Gallicas are bred from R. gallica AGM (H4), which is native to central and southern Europe. Flowers come in strong shades of deep pink, near crimson, purple and mauve in various combinations. R. gallica hybrids are usually compact, practically thornless, with rough leaves and semi-double or double blooms. Height: 60cm.

Damasks have highly-perfumed pink or white flowers. The overall plant is a bit weak, with arching weak stems, dull foliage and weak flower stalks. The flowers are borne in midsummer. Height: 1.5m.

Albas are tough and vigorous growers that may need to be kept in check with rigorous pruning but their benefit is their pest and disease resistance. They have soft, drooping grey-green leaves and fragrant pink or white flowers that appear in midsummer. Height: 1.8m.

Centifolias are also known as the cabbage roses for their double, globular flowers. While their flowers are attractive, they have lax stems that need support and require regular spraying and feeding.

Moss Roses are like their parent Centifolias, but they feature brown or green "moss" (sticky hair) on the sepals and flower stalks. They produce sweet-smelling blooms.

Portland Roses was the first new group to emerge after breeding work with Chinese garden hybrids that were repeat-flowering. They produce good, upright, bushy growth. Height: 1.2m.

Bourbons were produced after a cross between 'Old Blush China' and the repeat-flowering 'Autumn Damask'. This class marked the first real step towards modern roses. Usually largish shrubs, with many-petalled globular flowers, and almost all are very fragrant and mostly repeat-flowering.

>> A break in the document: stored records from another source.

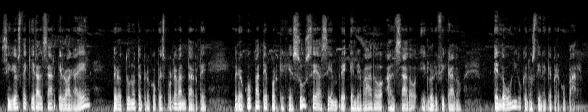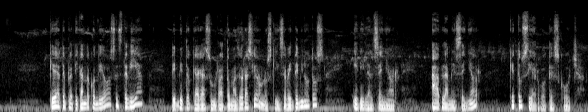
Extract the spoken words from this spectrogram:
Si Dios te quiere alzar, que lo haga Él, pero tú no te preocupes por levantarte Preocúpate porque Jesús sea siempre elevado, alzado y glorificado. Es lo único que nos tiene que preocupar. Quédate platicando con Dios este día. Te invito a que hagas un rato más de oración, unos 15-20 minutos, y dile al Señor, háblame Señor, que tu siervo te escucha.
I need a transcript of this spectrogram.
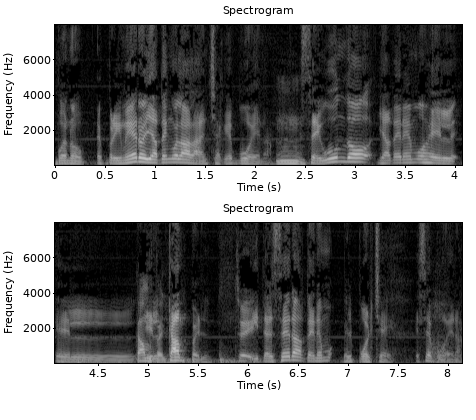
Bueno, eh, primero ya tengo la lancha, que es buena. Mm. Segundo, ya tenemos el, el Camper. el camper. Sí. Y tercera, tenemos el Porsche. Esa es buena.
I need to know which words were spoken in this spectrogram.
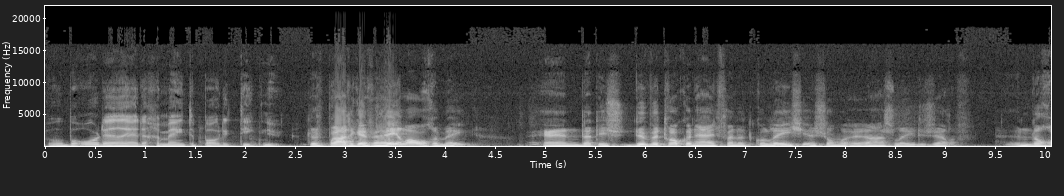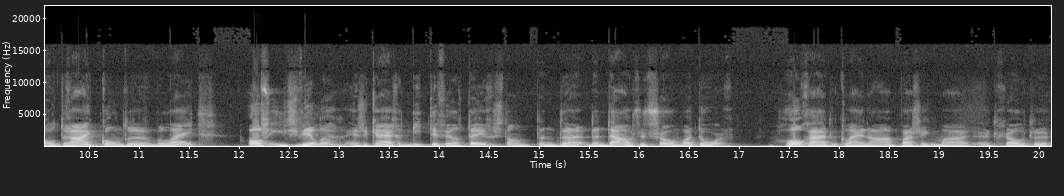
hoe beoordeel jij de gemeentepolitiek nu? Dus praat ik even heel algemeen. En dat is de betrokkenheid van het college en sommige raadsleden zelf. Een nogal draaikonterig beleid. Als ze iets willen en ze krijgen niet te veel tegenstand, dan, dan douwen ze het zomaar door. Hooguit een kleine aanpassing, maar het grote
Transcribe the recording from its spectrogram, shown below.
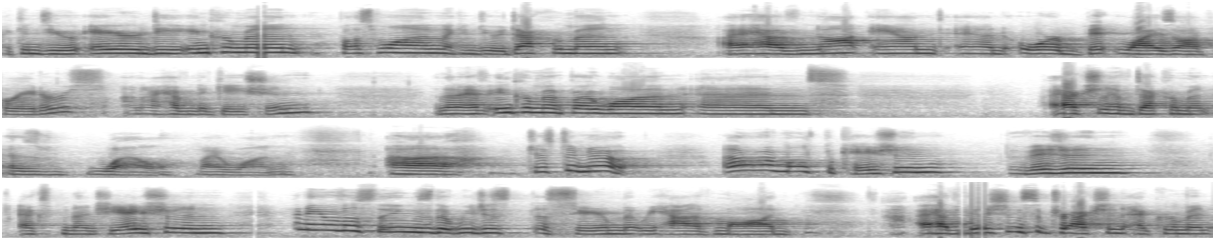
I can do A or D increment plus one. I can do a decrement. I have not and and or bitwise operators, and I have negation. And then I have increment by one, and I actually have decrement as well by one. Uh, just a note, I don't have multiplication, division, exponentiation, any of those things that we just assume that we have mod. I have addition, subtraction, increment,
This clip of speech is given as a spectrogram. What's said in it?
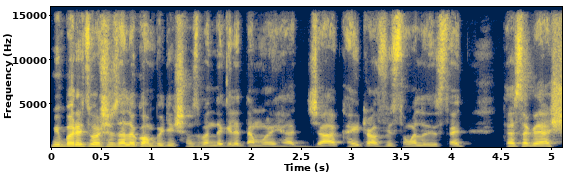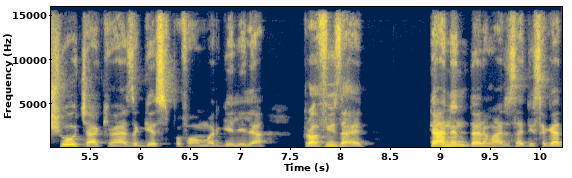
मी बरेच वर्ष झालं कॉम्पिटिशन्स बंद केले त्यामुळे ह्या ज्या काही ट्रॉफीज तुम्हाला दिसत आहेत त्या सगळ्या शोच्या किंवा ॲज अ गेस्ट परफॉर्मर गेलेल्या ट्रॉफीज आहेत. त्यानंतर माझ्यासाठी सगळ्यात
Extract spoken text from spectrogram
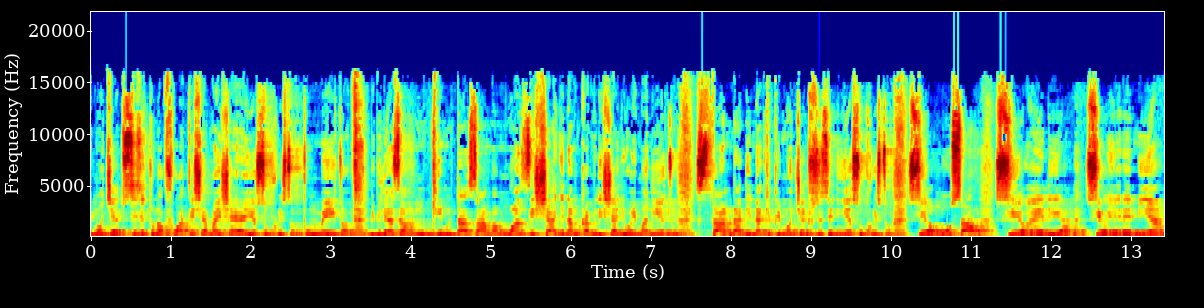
kipimo chetu sisi tunafuatisha maisha ya yesu kristo. Tumeitwa. Biblia inasema mkimtazama mwanzishaji na mkamilishaji wa imani yetu. Standadi na kipimo chetu sisi ni yesu kristo. Sio musa sio eliya sio yeremia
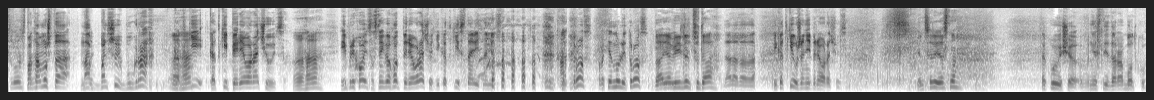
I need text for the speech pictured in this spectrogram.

Hybrid Perpetuals were popular with the Victorians because they had a summer flush of flowers followed by one in autumn, but they have now been supplanted by the Floribundas and Hybrid Teas. They are vigorous growers with an upright habit.

Rugosas are bred from R. rugosa, a very hardy shrub from northern China, Japan and Korea that is excellent for hedging because it can grow in almost any soil and has dense, thorny stems. The leaves are uniquely wrinkled and highly-resistant to disease. Produces fragrant flowers throughout the season and large hips. Many hybrids were produced around the turn of the 20th century. Height: 2.5m.

Hybrid Musks are a group of mostly large, gracefully-spreading shrubs that produce fragrant flowers and are repeat-flowering. Height and spread: 1.5m.

Modern Shrub Roses are descendants of Old Garden Roses. Mention must be made of the breeding work by David Austin that aimed to combine the forms and fragrances of old roses with the repeat flowering of modern types. This led to the group referred to as 'English Roses', which remains very popular today.

Particular thanks to John Paisley for his advice on rose classification.

Thank you to Floramedia, which supplied the images for this article from its photo library

Have you registered with us yet?

Register now to enjoy more articles and free email bulletins

Sign up now
Already registered?
Sign in

Read These Next

Grower sundries - Growing media for edibles

Grower sundries - Growing media for edibles

Better control, efficiency and productivity are among the benefits offered by the latest products, Gavin McEwan discovers.

Business Planning - Brace now for Brexit impact

Business Planning - Brace now for Brexit impact

Neville Stein advises how businesses can act now to protect themselves against higher plant import costs after the Brexit deadline.

What do Stockbridge's new research facilities offer the industry?

What do Stockbridge's new research facilities offer the industry?

Follow us on:
  • Facebook
  • LinkedIn
  • Twitter
  • Google +


The Horticulture Week Business Awards is now open for entries

Horticulture Week Top UK FRUIT PRODUCERS

See our exclusive RANKING of UK Fruit Producers by annual turnover plus the FULL REPORT AND ANALYSIS.

Horticulture Jobs

Pest & Disease Tracker bulletin 

The latest pest and disease alerts, how to treat them, plus EAMU updates, sent direct to your inbox.

Sign up here

Professor Geoffrey Dixon

GreenGene International chair Geoff Dixon on the business of fresh produce production

Read Professor Geoffrey Dixon